THE High Court will decide next Friday whether or not Ealing Council acted unlawfully and infringed an Ealing councillor’s right to free speech.

At a hearing on Thursday morning, Cllr Benjamin Dennehy’s legal team made submissions to Mr Justice Mckenna to the effect that he should never have been ordered to apologise for controversial comments he made about Southall residents in a blog post.

In the post, written on March 6 of last year, Cllr Dennehy, a UKIP councillor representing Hanger Hill ward, said the Indian community in Southall "exploit their own people in squalid third world living conditions", that "criminality is endemic in Southall" and the high number of illegal immigrants in the area were a "constant on the public purse".

The comments led to a formal complaint being lodged by Liberal Democrat councillor Gary Malcolm, which then led to a finding of guilt for breaching the councillors' code of conduct, investigated by Ealing Council’s standards committee.

Cllr Dennehy’s legal team argued that his comments were an opinion he was entitled to express, that the council’s reasons for ordering him to apologise were inadequate and that the finding breached Cllr Dennehy’s right to freedom of expression under Article 10 of the Human Rights Act.

Cllr Dennehy’s barrister asserted that it was a characteristic of Britain “that we know what is right and wrong” and that these comments were “legitimate issues for debate. There would be very little to read in the newspapers of this country, otherwise.”

Ealing Council counter-argued that the comments should not be looked at in isolation, but should be assessed on the basis of whether Cllr Dennehy failed to treat residents with respect and brought his office and the council into disrepute.

Ealing also claimed that the comments constituted a sweeping statement and an unjustified attack on members of the public which seriously undermined trust in local government.

In a phone conversation last week, Cllr Dennehy, who was kicked out of the Conservative Party after the blog post, said no residents or Southall councillors had complained about the comments, other than Cllr Malcolm.

He also said he had spoken to Indian residents in Southall who were unhappy about social problems there but were too afraid to speak out about them.

“This has been a political show trial from start to finish,” he said.

“In a free country you can’t just punish someone for saying something simply because you don’t like it. Otherwise, we are no better than countries like China and Iran.”

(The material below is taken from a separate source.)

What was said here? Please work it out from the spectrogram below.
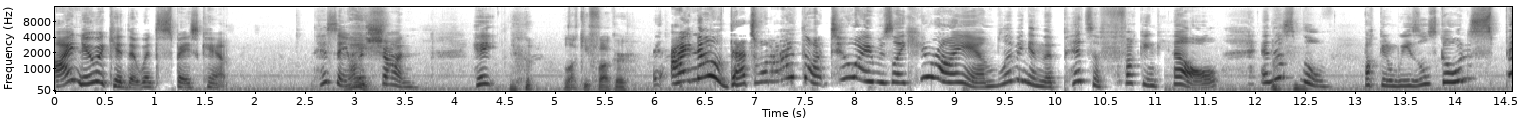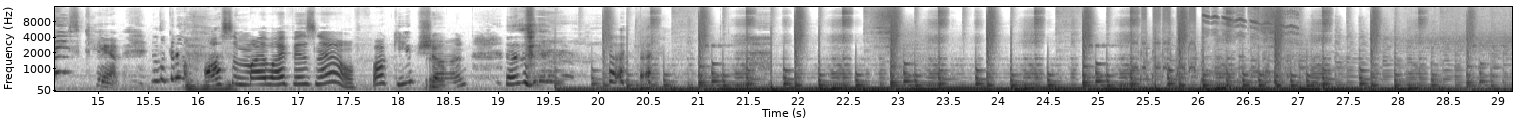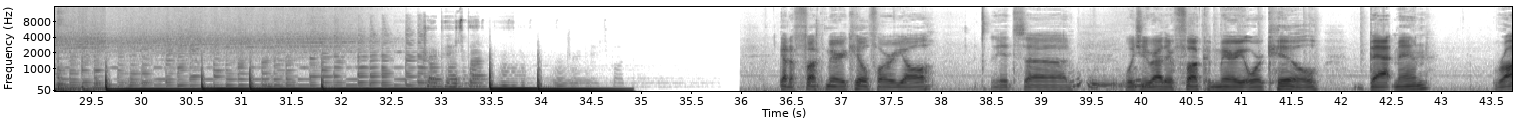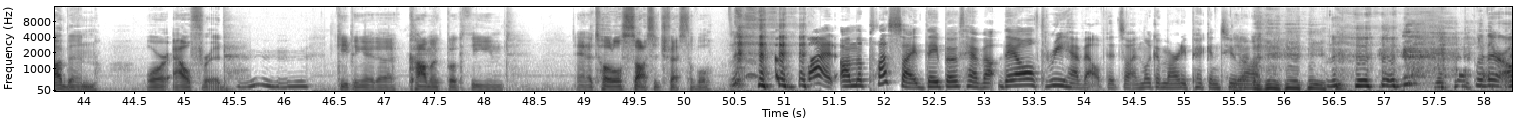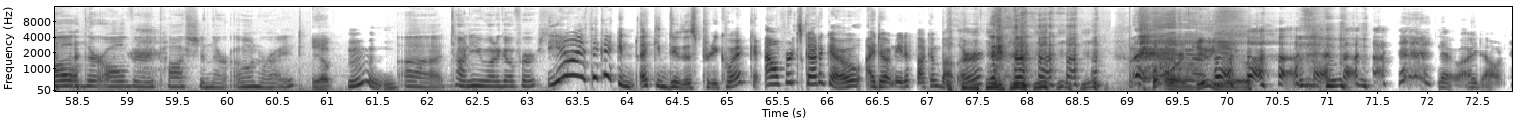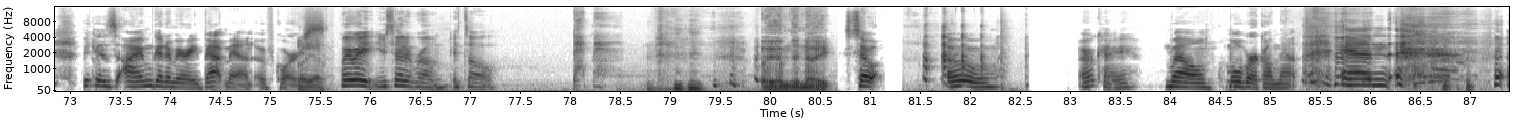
I knew a kid that went to space camp. His name was Sean. He Lucky fucker. I know, that's what I thought too. I was like, here I am living in the pits of fucking hell, and this little fucking weasel's going to space camp. And look at how awesome my life is now. Fuck you, Sean. Got a fuck Mary Kill for y'all. It's uh would you rather fuck Mary or kill Batman, Robin, or Alfred? Keeping it uh, comic book themed and a total sausage festival. but on the plus side, they both have out- they all three have outfits on. Look, I'm already picking two Yeah. out. but they're all they're all very posh in their own right. yep. Mm. Uh, Tanya, you want to go first? Yeah, I think I can I can do this pretty quick. Alfred's got to go. I don't need a fucking butler. or do you? no, I don't. Because I'm going to marry Batman, of course. Oh yeah. Wait, wait, you said it wrong. It's all Batman. I am the knight. So, oh, okay. Well, we'll work on that. And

Cllr Dennehy admitted he was not well acquainted with Southall but said he had been on several planning visits to the area, where he said so-called “sheds with beds” were highly prevalent and described the area as “almost like a modern-day shanty town.”

He said his comments were based on FOI requests to the council regarding the number of arrests for street-walking made in Southall.

He also used to sit on the licensing committee, where he heard non-stop “excessive drinking and gambling issues".

Conor Gearty, Professor of Human Rights Law at the London School of Economics, has been assisting Cllr Dennehy with his case.

He said: “The case clearly raises issues of free political speech. Democracy needs all views, including those with which many do not agree.”

Cllr Malcolm asserted that Cllr Dennehy “washed a whole community of about 100,000 as being criminals, prostitutes etc” and said he had received letters from community leaders angered by the comments.

Mr Justice Mckenna will decide next Friday whether to grant permission for a hearing of judicial review.

Cllr Dennehy has vowed to take the case to the Court of Appeal if he is unsuccessful, but stated: “It’s a good result because, otherwise, he could have just thrown it out.

"The fact that he’s reserved judgement means he thinks he has quite a bit to think about. I remain very hopeful.”

Cllr Dennehy was adamant that, if he is successful in his case, he has no desire to rejoin the Conservative Party even if he were invited.